In the 19th century, York became a hub of the railway network and a confectionery manufacturing centre.
The site of the principia (HQ) of the fortress lies under the foundations of York Minster, and excavations in the undercroft have revealed part of the Roman structure and columns.
The Emperors Hadrian, Septimius Severus and Constantius I all held court in York during their various campaigns.
efrog in Welsh, eabhrac in Irish Gaelic and eabhraig in Scottish Gaelic, by which names the city is known in those languages); or less probably, Eburos, 'property', which is a personal Celtic name mentioned in different documents as Eβουρος, Eburus and Eburius, and which, combined with the same suffix *-āko(n), could denote a property.

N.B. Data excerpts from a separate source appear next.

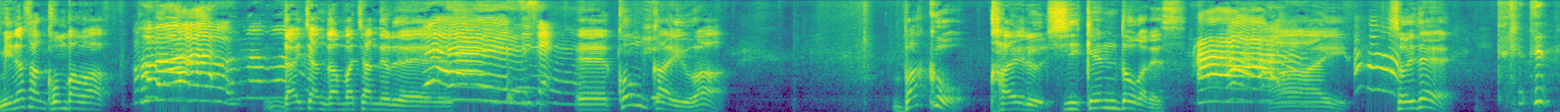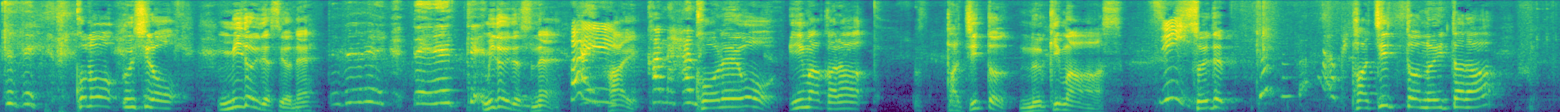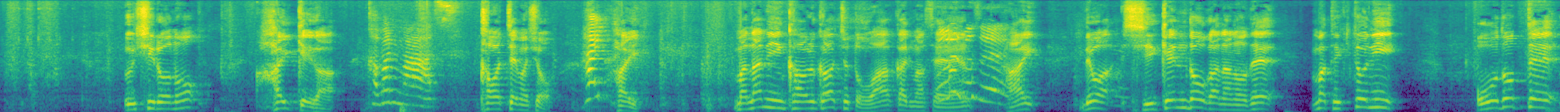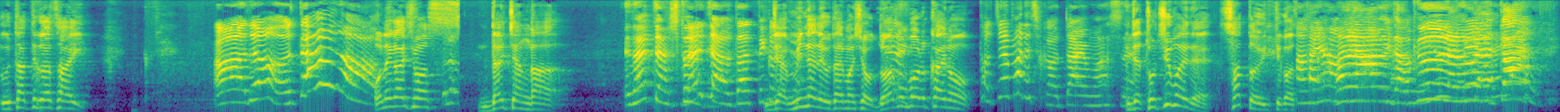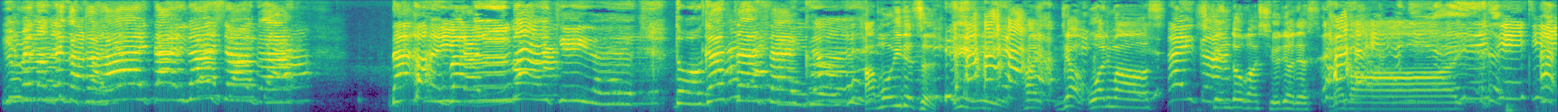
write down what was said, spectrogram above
皆さんこんばんは。こんばんは。大ちゃんがんばチャンネルです、えー今回はバッグを変える試験動画です。はーい。それでこの後ろ緑ですよね。緑ですね。はい。はい。これを今からパチッと抜きます。それでパチッと抜いたら後ろの背景が変わります。変わっちゃいましょう。はい。まあ何に変わるかはちょっと分かりません。わかりません。はい。では試験動画なのでまあ適当に踊って歌ってください。あーでも歌うの。お願いします。大ちゃんがえ大ちゃん一人大ちゃん歌ってくじゃあみんなで歌いましょう。ドラゴンボール界のか歌えませんじゃあ途中まででさっと言ってください。るか夢の中から会いたいでしょうかライバルの気動画ささくあもういいです。いいいい。はい。じゃあ終わります。はい試験動画終了です。バイバーイ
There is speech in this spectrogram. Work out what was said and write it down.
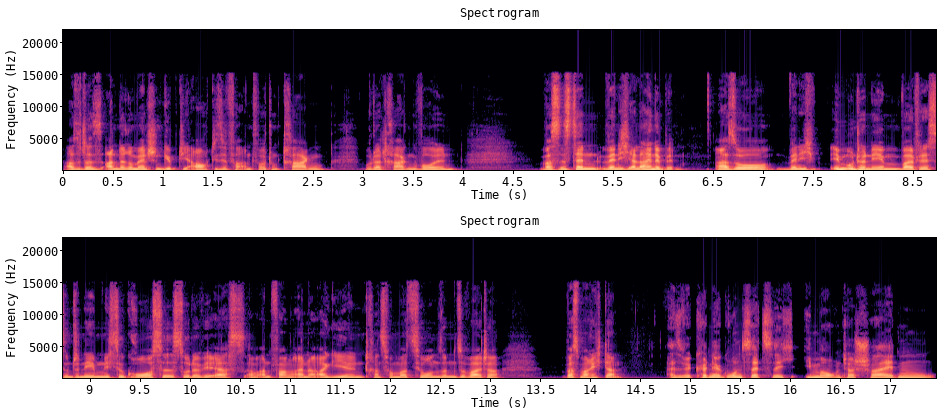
Also, dass es andere Menschen gibt, die auch diese Verantwortung tragen oder tragen wollen. Was ist denn, wenn ich alleine bin? Also, wenn ich im Unternehmen, weil vielleicht das Unternehmen nicht so groß ist oder wir erst am Anfang einer agilen Transformation sind und so weiter, was mache ich dann? Also wir können ja grundsätzlich immer unterscheiden,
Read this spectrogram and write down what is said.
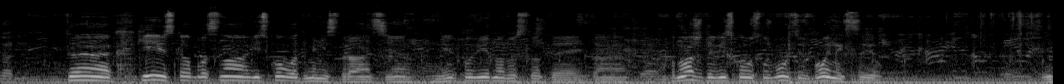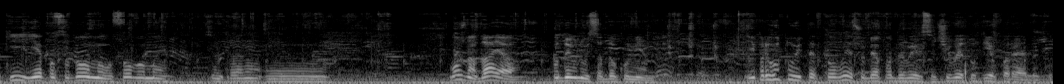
значить. Так, Київська обласна військова адміністрація. Відповідно до статей. Так. Повноважити військовослужбовців Збройних сил, які є посадовими особами центрального. Е... Можна, да, я подивлюся документ. І приготуйте, хто ви, щоб я подивився, чи ви тут є в переліку.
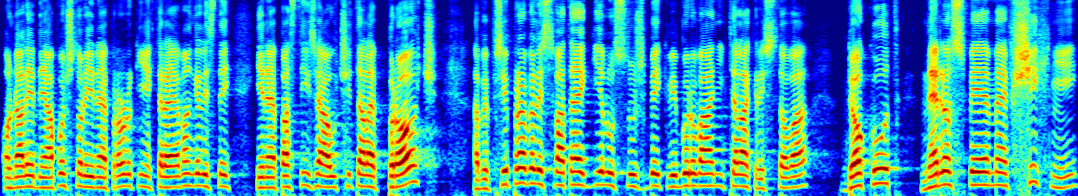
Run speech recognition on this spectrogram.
On dal jedné apoštoly, jiné proroky, některé evangelisty, jiné pastýře a učitele. Proč? aby připravili svaté k dílu služby k vybudování těla Kristova, dokud nedospějeme všichni,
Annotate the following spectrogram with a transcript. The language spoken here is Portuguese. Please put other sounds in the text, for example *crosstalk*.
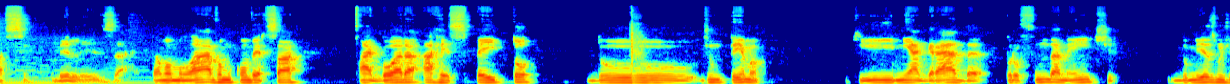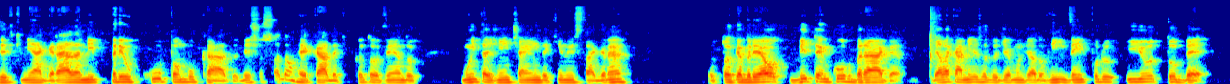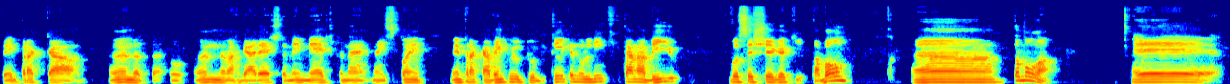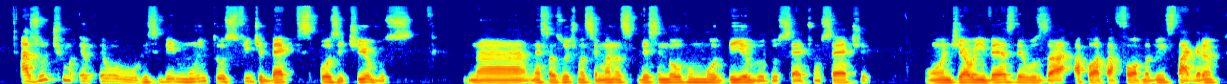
Tá sim, beleza. Então vamos lá, vamos conversar agora a respeito do, de um tema que me agrada profundamente, do mesmo jeito que me agrada, me preocupa um bocado. Deixa eu só dar um recado aqui, porque eu estou vendo muita gente ainda aqui no Instagram. Doutor Gabriel Bittencourt Braga, bela camisa do Dia Mundial do Rim, vem para o YouTube, vem para cá. Ana, tá, Ana Margarete, também médica na, na Espanha, vem para cá, vem para o YouTube. Clica no link que está na bio, você chega aqui, tá bom? Uh, então vamos lá. É, as últimas, eu, eu, recebi muitos feedbacks positivos na, nessas últimas semanas desse novo modelo do 717, onde ao invés de eu usar a plataforma do Instagram,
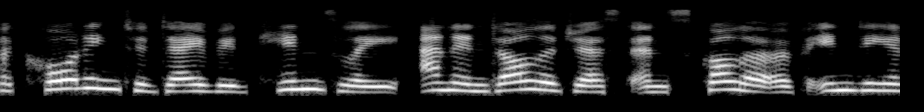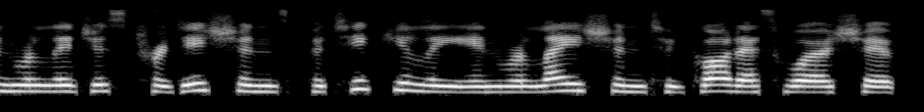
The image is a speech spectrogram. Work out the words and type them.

In 2011 the urban area had a population of 153,717, The word York (Old Norse: Jórvík) derives from the Latinised name for the city, variously rendered as Eboracum, Eburacum or Eburaci.The city was founded by the Romans as Eboracum in 71 AD.It became the capital of the Roman province of Britannia Inferior, and later of the kingdoms of Northumbria and Jórvík.By the time of the Roman conquest of Britain, the area was occupied by a tribe known to the Romans as the Brigantes.The Brigantian tribal area initially became a Roman client state, but, later its leaders became more hostile and the Roman Ninth Legion was sent north of the Humber into Brigantian territory.